- Complications. https://www.mayoclinic.org/diseases-conditions/heart-failure/basics/complications/con-20029801 . Accessed on 24-10-2017
- How does heart failure affect your body? https://www.webmd.com/a-to-z-guides/tc/heart-failure-complications-topic-overview . Accessed on 24-10-2017

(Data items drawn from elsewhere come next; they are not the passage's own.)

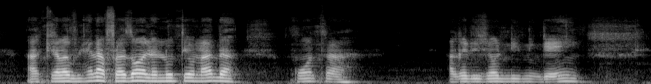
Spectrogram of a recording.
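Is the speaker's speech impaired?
Yes: cerebral palsy, mild; voice mildly affected, occasional voice breaks.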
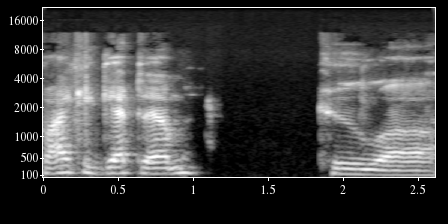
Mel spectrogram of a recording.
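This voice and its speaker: Against a quiet background, a man's somewhat breathy voice carries lively intonation. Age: 70s. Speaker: author. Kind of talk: interview. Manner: halting.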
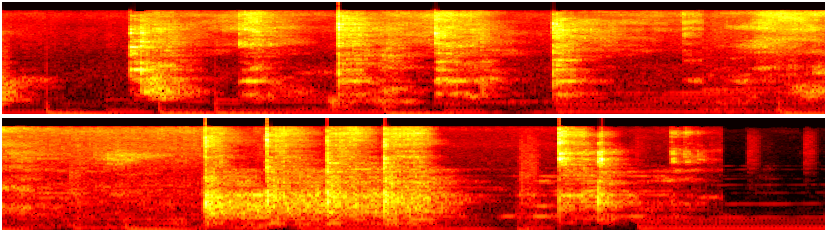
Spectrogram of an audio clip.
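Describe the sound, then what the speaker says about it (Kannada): Turmeric being stirred into mutton kaima curry in a metal pot, a run of sharp spoon-on-pot clanks and scraping knocks, loud and close, with brief pauses between strokes. "ಈಗ ಅರಿಶಿನ ಹಾಕಿದೆ, ಸ್ವಲ್ಪ ಚೆಂದಾಗಿ ತಿರುಗಿಸಿ ಕೊಟ್ಟೆ."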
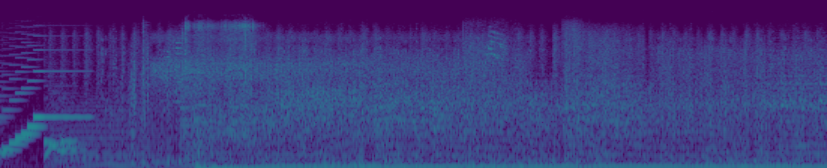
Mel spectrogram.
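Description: Bomb explosions in the video game Ocarina of Time: a loud, dense crash that fills the whole clip, followed by a long sustained rumble with a low droning tone underneath and no speech.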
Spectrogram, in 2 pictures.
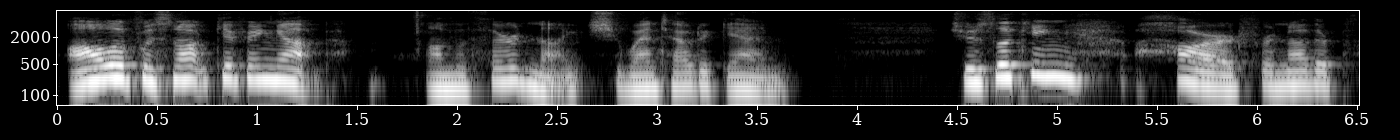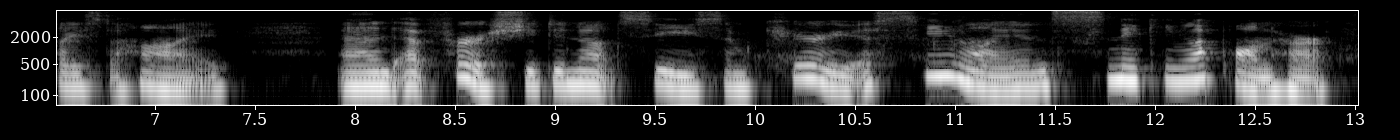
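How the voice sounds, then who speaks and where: Female picture-book reader, lower register, leisurely and expressive, speaking simply and emphatically to small children. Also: measured pace. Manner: simple, emphatic phrasing with small asides to young listeners. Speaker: children's storyteller.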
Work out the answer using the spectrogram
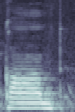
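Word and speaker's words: comb: for example lamb, for example Tom, for example Baum, इन सब के एंड में कॉम्प, हम जब कंघी करते हैं कॉम, तो ये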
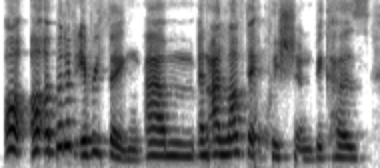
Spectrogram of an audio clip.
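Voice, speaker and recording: A woman guest on a podcast, talking in a relaxed, rambling way and often circling back mid-sentence. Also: fairly high pitch, moderate pace. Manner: relaxed, rambling, lots of fillers and restarts. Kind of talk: casual chat.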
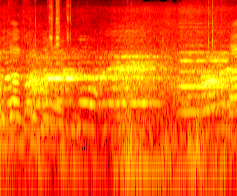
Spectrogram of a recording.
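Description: A group of marchers chanting political slogans together, several voices shouting over one another.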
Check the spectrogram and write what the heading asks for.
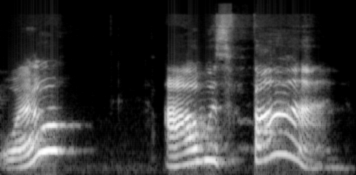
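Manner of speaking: acted insistence on being fine. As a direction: slowly wave away health worries in her voice. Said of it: "the way that she's making it seem".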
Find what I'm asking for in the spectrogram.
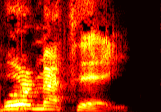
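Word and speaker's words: Gabor Maté: My pronunciation might not be right. Gabor Mate. – Yeah. – Have you heard of him? – Yeah. – It's like, Gabor Mate. – is that, yeah, you've got a better pronunciation of it.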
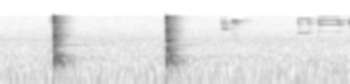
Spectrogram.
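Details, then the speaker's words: Freedor acoustic door closer just installed, batteries connected and side button held: two sharp clicks, short beeps and rising tones as it runs start-up self-tests and switches between magnets; normal. "hold that down and it's going to go through its start-up sequence you hear it beeping okay and the second you'll hear a switch between magnets"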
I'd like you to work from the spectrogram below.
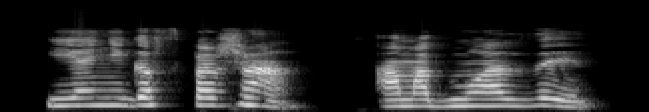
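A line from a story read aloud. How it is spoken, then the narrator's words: Sullen snapping, female. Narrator (Russian): хмуро огрызнулась пиратка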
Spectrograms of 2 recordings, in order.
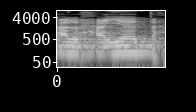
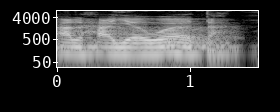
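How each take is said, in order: First: There is no w sound after the y. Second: A w sound is pronounced after the y. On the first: The speaker calls it right. "kita membaca al-hayatah" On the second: The speaker calls it wrong. "bukan membaca al-hayawatah"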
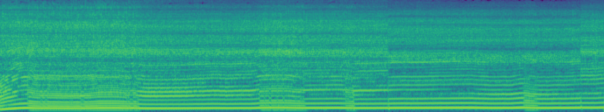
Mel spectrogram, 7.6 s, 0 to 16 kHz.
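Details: Homelite Super XL-925 82cc vintage two-stroke chainsaw, governor blocked off, dull chain with shallow rakers: high steady scream with brief dips and quick recoveries; too lean on low-speed circuit, richened about a quarter turn.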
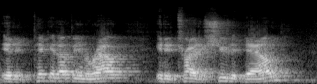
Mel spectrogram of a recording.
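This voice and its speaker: With noticeable background noise and audible room echo, a man with an American accent talks at a fairly high pitch with ordinary pitch variation. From Washington state. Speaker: retired army colonel. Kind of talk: slide presentation talk. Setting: meeting room with audience. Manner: fast.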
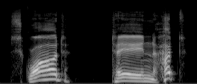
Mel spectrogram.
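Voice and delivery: high, loud call to attention; corporal's parade-ground order; drill command. A narrator's reading. Corporal calls squad to attention.

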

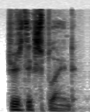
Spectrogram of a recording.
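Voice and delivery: ordinary delivery, nothing marked

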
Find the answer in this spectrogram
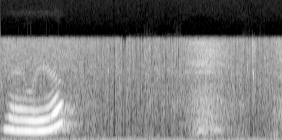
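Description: A short wordless hum from a person, dipping and rising in pitch, then a sniff about one and a half seconds later.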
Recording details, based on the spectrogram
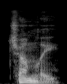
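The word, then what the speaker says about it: Cholmondeley: Independently of Fleming, a young flight lieutenant in MI5 section B1A, Charles Chomanderly pronounced Chumli conceived a remarkably similar plan.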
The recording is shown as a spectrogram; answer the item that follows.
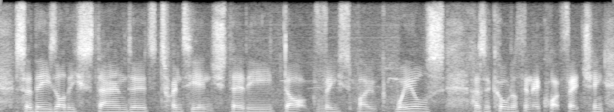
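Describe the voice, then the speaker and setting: A man with a British accent talks at a medium pitch and a fairly quick pace. His intonation is fairly even, and background noise is noticeable. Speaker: car reviewer. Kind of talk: product review walkaround. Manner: casual, frequent fillers.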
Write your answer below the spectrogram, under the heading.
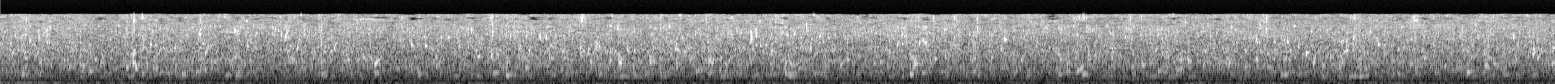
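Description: Faint, steady hiss of background ambience, sprinkled with many small scattered ticks.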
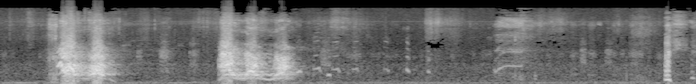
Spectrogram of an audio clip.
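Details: Bull terrier angry at not getting what it wants, giving two loud, rough, grumbling bark-like bursts about a second apart, then softer whiny murmurs, a brief rising whine and a sharp click near the end.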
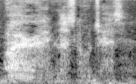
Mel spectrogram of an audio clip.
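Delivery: low whisper; hushed, under the breath. Real, not acted. Officer speaks low during arrest.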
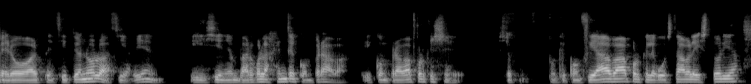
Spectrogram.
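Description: The sound is dry and close with no echo as a man with a medium-pitched voice talks at a fairly quick pace and ordinary pitch variation. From Spain, Madrid. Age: 40s. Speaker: salesman and author. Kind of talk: interview conversation. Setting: video call.

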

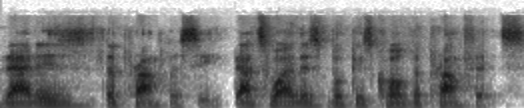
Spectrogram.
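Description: A man with an American accent speaks at a moderate pace, medium in pitch and somewhat breathy. His intonation is fairly even, and the background is quiet. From New York City. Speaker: novelist. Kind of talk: interview.

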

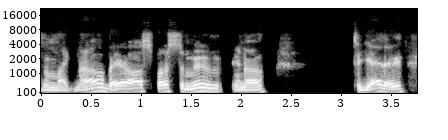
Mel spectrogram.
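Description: Speaking in a normal speaking voice with an American accent, a man at a medium pitch uses lively intonation and a moderate pace, recorded with a dry, close sound with no echo over a quiet background. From Utah. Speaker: caller. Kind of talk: storytelling. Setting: phone call.

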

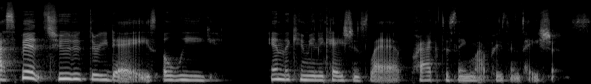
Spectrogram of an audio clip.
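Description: At a moderate pace, a woman speaks in a medium pitch that is somewhat breathy, with ordinary pitch variation. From Chicago South Side. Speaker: scientist and storyteller. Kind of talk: storytelling performance. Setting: stage with live audience.

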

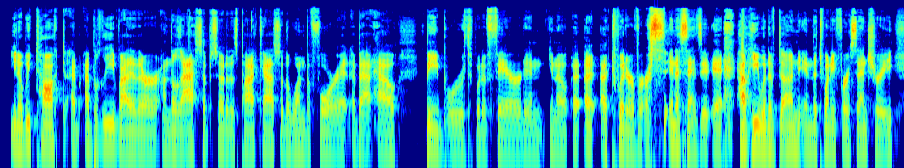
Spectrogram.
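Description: A man at a medium pitch and a fairly quick pace, hardly any pauses, fairly even intonation, in a very clean recording with a silent background; a plain, everyday voice. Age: 40s. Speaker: podcast host, magazine editor. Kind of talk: casual interview. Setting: on location at a ballpark.

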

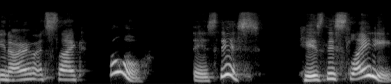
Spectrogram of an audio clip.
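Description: Against a quiet background, a woman with an Australian accent speaks at a fairly slow pace with very wide pitch swings. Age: 50s. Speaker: travel lifestyle coach. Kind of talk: interview.

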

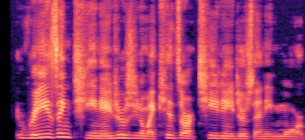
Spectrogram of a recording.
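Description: In an unremarkable speaking voice, a woman talks at a fairly high pitch, the sound dry and close with no echo. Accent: American. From US Midwest, Northwest Indiana. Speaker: financial services CEO. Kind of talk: interview.

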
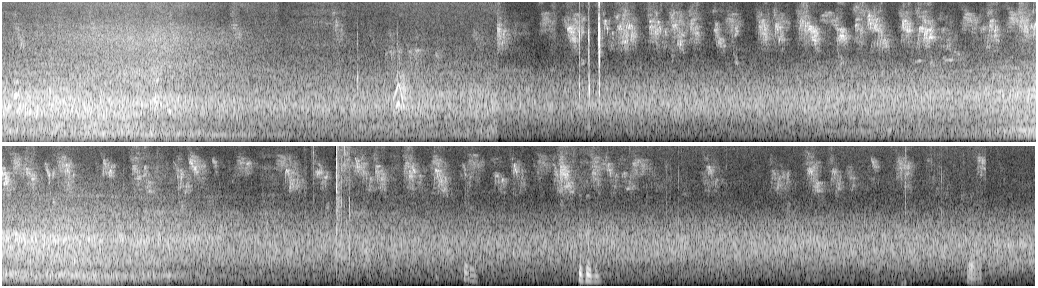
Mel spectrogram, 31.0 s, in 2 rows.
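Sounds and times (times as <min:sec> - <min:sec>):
small birds chirping: 0:00.0 - 0:31.0
sharp clicks: 0:08.6 - 0:09.2.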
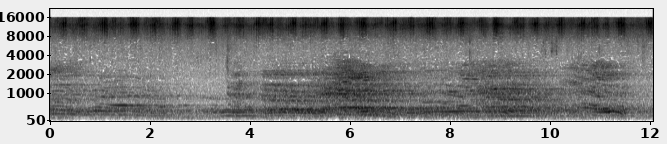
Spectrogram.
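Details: Rutting red deer in Poland, 2020, giving loud, drawn-out groaning roars: a rich harmonic bellow swells and rises after a few seconds, holds strongly, then fades with another surge near the end, against a constant high hiss.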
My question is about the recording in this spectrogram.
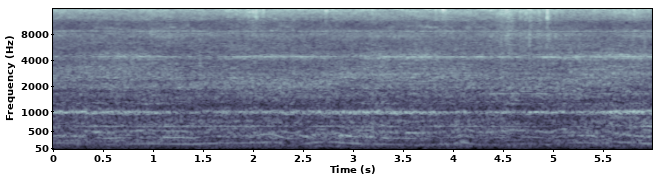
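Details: Shark Infinity Pet Care vacuum vacuuming a living room: motor whine with a wavering, unsteady low drone as the brush roll drags and slips; very old worn-out drive belt, brush roll stopped many times, needs replacing.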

- Heart failure – Prevention. https://www.webmd.com/heart-disease/heart-failure/tc/heart-failure-prevention . Accessed on 24-10-2017